Lifeguard Captain Kenichi Haskett of the Los Angeles County Fire Department Lifeguard Division said in a press release that, “We have seen countless stingrays throughout the Santa Monica Bay, with several causing stingray hits.”
At least a dozen people have been stung by stingrays in the last 48 hours including two incidents at Will Rogers State Beach and one at Pacific Palisades involving an 11-year-old girl.
According to LA County Lifeguards, due to the heat an unusual amount of stingrays are hiding beneath the sands in calm and shallow waters.
To avoid stepping on the flat fish camouflaged on the ocean floor, experts suggest to utilize “the stingray shuffle” technique, which consist of dragging one’s feet along the bottom of the ocean. This movement stirs the sand and gives stingrays notice to get out of the way.

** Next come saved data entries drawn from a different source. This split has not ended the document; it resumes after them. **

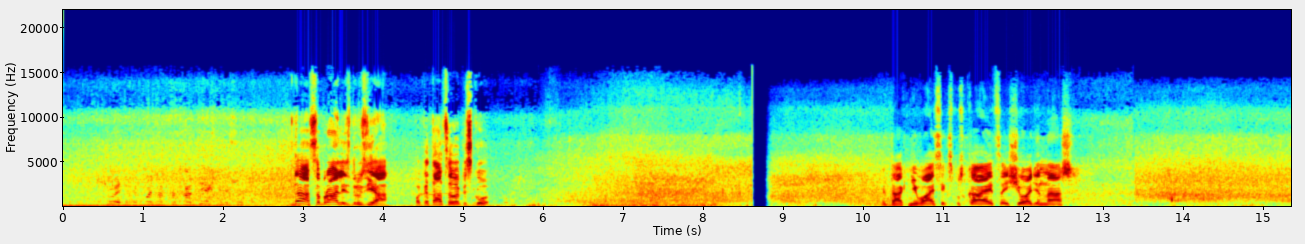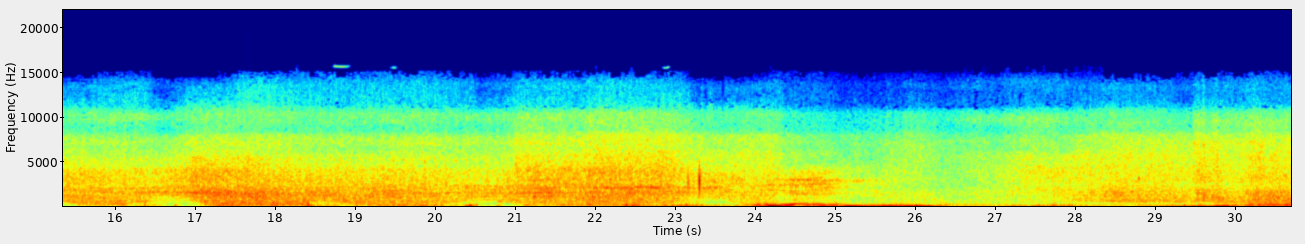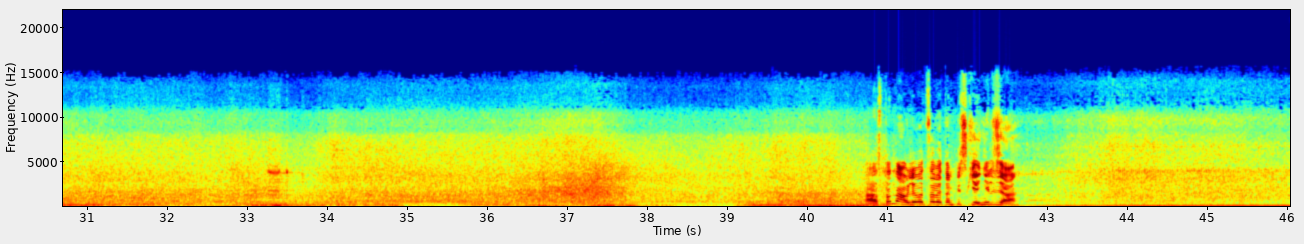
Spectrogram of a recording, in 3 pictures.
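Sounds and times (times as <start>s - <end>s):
surf: 0.0s - 46.0s
wind buffeting microphone: 2.4s - 10.4s, 12.8s - 42.6s
car engine revving: 21.0s - 35.0s, 35.6s - 46.0s.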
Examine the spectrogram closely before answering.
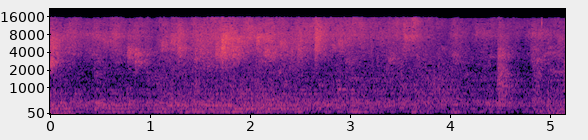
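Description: Steady running water hisses and splashes continuously, like a shower spraying, a broad even rush with no voices.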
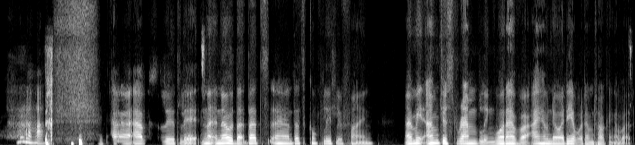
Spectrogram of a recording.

Stingrays are not considered dangerous creatures, but their venomous barbs could be extremely painful once penetrating the skin. The combination of the stingray lashing its tail upward and releasing its venom as the barbs tear creates searing pain that radiates up and down the leg.
Recently lifeguards have been equipped with stingray first aid bags in preparation to assist another victim of LA County’s stingray influx.
If stung, LA County Lifeguards advise patients to soak the wound in hot water for 15 to 45 minutes. The heat of the water relieves the pain by drawing out the venom.
CBS Los Angeles reported that around 100 people have been stung between Zuma Beach and San Pedro in the last month alone.
Phelan Archuleta posted this video of Mother’s Beach on her Facebook beneath the caption, “This isn’t even close to showing how many stingrays there are.”
To learn more safety tips regarding marine wildlife visit http://www.fire.lacounty.gov/lifeguard/stingrays-jellyfish/